Want personalized picks that fit your family?
Set preferences to see our top age-appropriate picks for your kids.
A lot or a little?
The parents' guide to what's in this movie.
What parents need to know
Parents need to know that Hell Fest is a grisly slasher movie set in a horror-themed fun park, where college students are chased by a masked killer. There are several killings, with lots of blood: A head is bashed in, an eye is run through with a sharp object, and women are attacked and wounded. Characters kiss frequently, and there's some mature sex-related talk and sexual gestures. Language is also strong, with several uses of "f--k," "s--t." and more. The characters drink in a social context, but not to excess. Overall, the movie has an old-fashioned, 1980s-style energy, and even if it isn't great or entirely original, the characters are appealing, and horror hounds will likely enjoy it.
- Parents say
- Kids say
What's the story?
In HELL FEST, bookish college student Natalie (Amy Forsyth) takes a break from her studies to spend an October weekend with her best friend, Brooke (Reign Edwards). The plan is to go to the scary amusement park known as Hell Fest, along with Brooke's boyfriend, Quinn (Christian James); her roommate, Taylor (Bex Taylor-Klaus); Taylor's boyfriend, Asher (Matt Mercurio); and a nice boy named Gavin (Roby Attal), who likes Natalie. Though not exactly Natalie's cup of tea, the park is lots of fun ... at first. But then they have a run-in with a masked figure who stages a very realistic murder and starts to follow them all over the park. One by one, the friends start disappearing, and park security won't believe that anything suspicious is going on. It's up to Natalie and Brooke to face the creep in the scariest part of the park: the Deadlands.
Is it any good?
Reveling in the kind of scares that were popular in the 1980s, this slasher fest is far from great, but the characters have an appealing realness, and it's spirited and fun overall. The 20-somethings in Hell Fest, especially the three young women, look like real people rather than fashion models, and they actually seem like they could be real friends, not just "types" thrown together. Their excited, blurted dialogue sounds like it could have been improvised; it never sounds overly scripted. The theme park itself, which is much like many modern-day horror-themed mazes and fun houses, is filled with the kind of stuff that you might find at a Halloween Spirit Store, but artfully arranged and lit.
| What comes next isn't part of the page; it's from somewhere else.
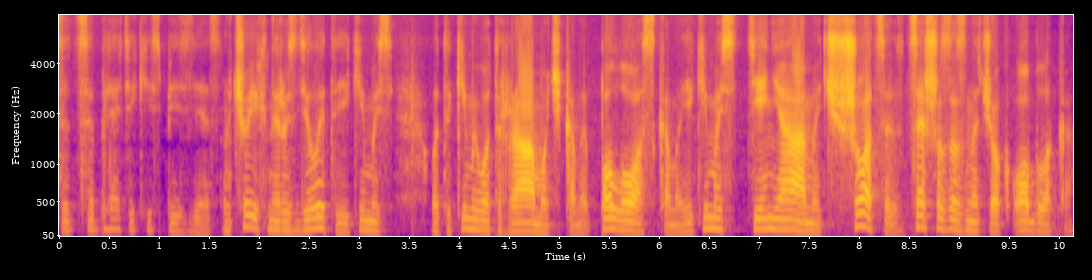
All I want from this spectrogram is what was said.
Це, це, блядь, якийсь піздець. Ну чого їх не розділити якимись отакими от рамочками, полосками, якимись тінями? Що це? Це що за значок? Облака?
Director Gregory Plotkin (Paranormal Activity: The Ghost Dimension) uses the constricted space of the hallways and rooms for maximum tension. Taking a cue from creepy-carnival movies like Tobe Hooper's The Funhouse (1981), effects appear to lean toward the practical, with actual stage blood and gore, rather than rubbery-looking digital effects. The movie's killer (who hums "Pop Goes the Weasel") is a weak spot; he has nothing to offer that any other masked murderer in movie history hasn't already tried, although the movie cooks up a unique ending. A highlight, however, is Tony Todd -- best known as the title monster in Candyman (1992) -- playing a carnival barker with a penchant for the dramatic.
Talk to your kids about ...
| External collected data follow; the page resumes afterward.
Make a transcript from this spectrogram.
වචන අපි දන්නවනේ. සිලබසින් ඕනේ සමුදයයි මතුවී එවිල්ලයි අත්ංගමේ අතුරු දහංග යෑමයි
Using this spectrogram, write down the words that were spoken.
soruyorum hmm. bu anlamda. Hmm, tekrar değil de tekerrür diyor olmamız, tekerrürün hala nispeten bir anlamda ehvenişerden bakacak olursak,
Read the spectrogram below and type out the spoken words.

What's the appeal of horror movies? Why is it sometimes fun to be scared?
How are kissing and sexual relationships portrayed? Do the characters seem responsible? What values are imparted?
For kids who love scares
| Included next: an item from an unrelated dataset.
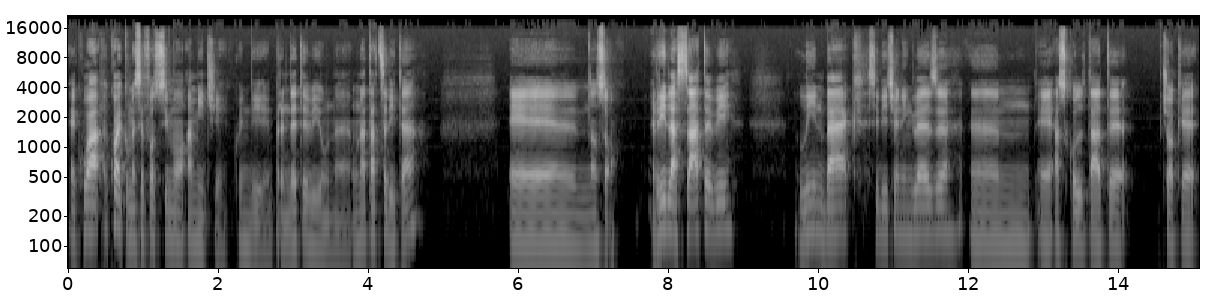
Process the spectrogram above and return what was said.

Our editors recommend
Top advice and articles
Common Sense Media's unbiased ratings are created by expert reviewers and aren't influenced by the product's creators or by any of our funders, affiliates, or partners.